Desmond Mallikarachchi – the Marxist political analyst – had made a statement the other day to a national paper which begs our attention. Mallikarachchi forecasts that the Tamil identity of the island would, with time, be synonymous with the identity of the “oppressed class” of Sri Lanka. There is much food for thought in Mallikarachchi’s words – for the Tamil IDPs detained in the North essentially constitutes the cultural and social representatives of the Northern Tamil civilization. Today, they are kept away from their home lands in the manifested name of de-mining. Then, there is the rumour of the government contemplating re-settlement patterns for these displaced – where the density of the Northern Tamil would be diluted, by camping artificial colonies. There is also much talk of army bases going to be set up in order to monitor the movements of the re-settled people. Amidst all these, all talk of the 13th Amendment, too, seems to have disappeared in a white van. Contrary to power sharing and/or devolution what the Tamils face here is the fate of a “subject people” in an imperialist cleruchy.
Is this what the Sinhala extremists deem as “peace”: a wholesale re-arrangement of the historic and cultural map of the North? For whom is this “peace”, then? This is no peace for the Tamil identity or their battered sense of culture and historicity. This may constitute “party zone” for the narrow oligarchic authority – the torchbearers of the pomposity of an intolerant and chauvinist Sinhala extremism. The context reminds us of Virgil’s words in his “Aeneid” – where the desperate Trojan survivors cry out: “Lucky are those who died under the stumbling ramparts of Troy”. The cry of the Tamil identity in our contemporary, in spirit, cannot be of much difference from those of the quoted Trojans. Whether the indifference of the majority-Sinhala government is a sin is debatable point. But, if they are of sin, the entire nation will have to pay for those sins at not too distant an appointment. May I live a short life.
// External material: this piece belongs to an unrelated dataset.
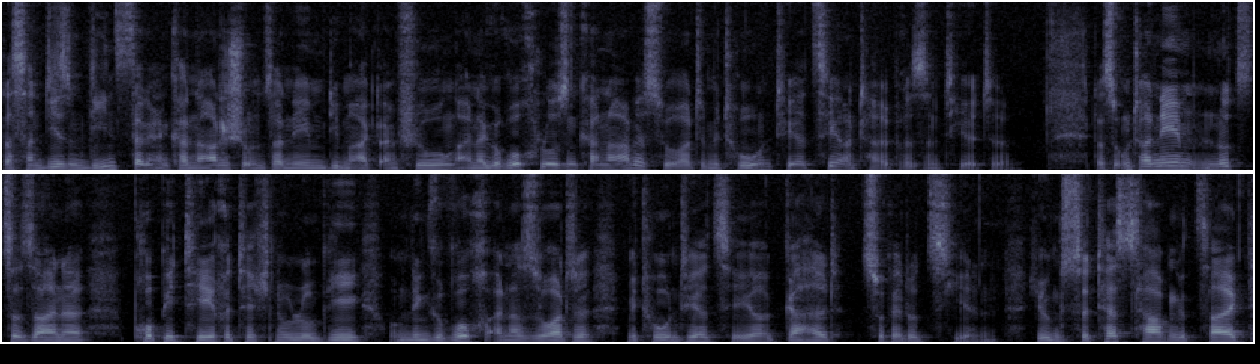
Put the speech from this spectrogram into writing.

May I have no children of my own.
This piece was written some months ago — the week Malinda Seneviratne wrote a review on “Bindu”; and the week Desmond Mallikarachchi had spoken to a Sinhala weekly saying that the Northern Tamil identity of Sri Lanka, in time, would be synonymous to the identity of a Marxist “prolitariat”.
This piece, if I remember right, was discrded from a national newspaper on the grounds that it was too “provocative”. Either it was rejected; or else, I was directed to submit a reformed version of it.
One sentence from the original draft has been revised in this submission.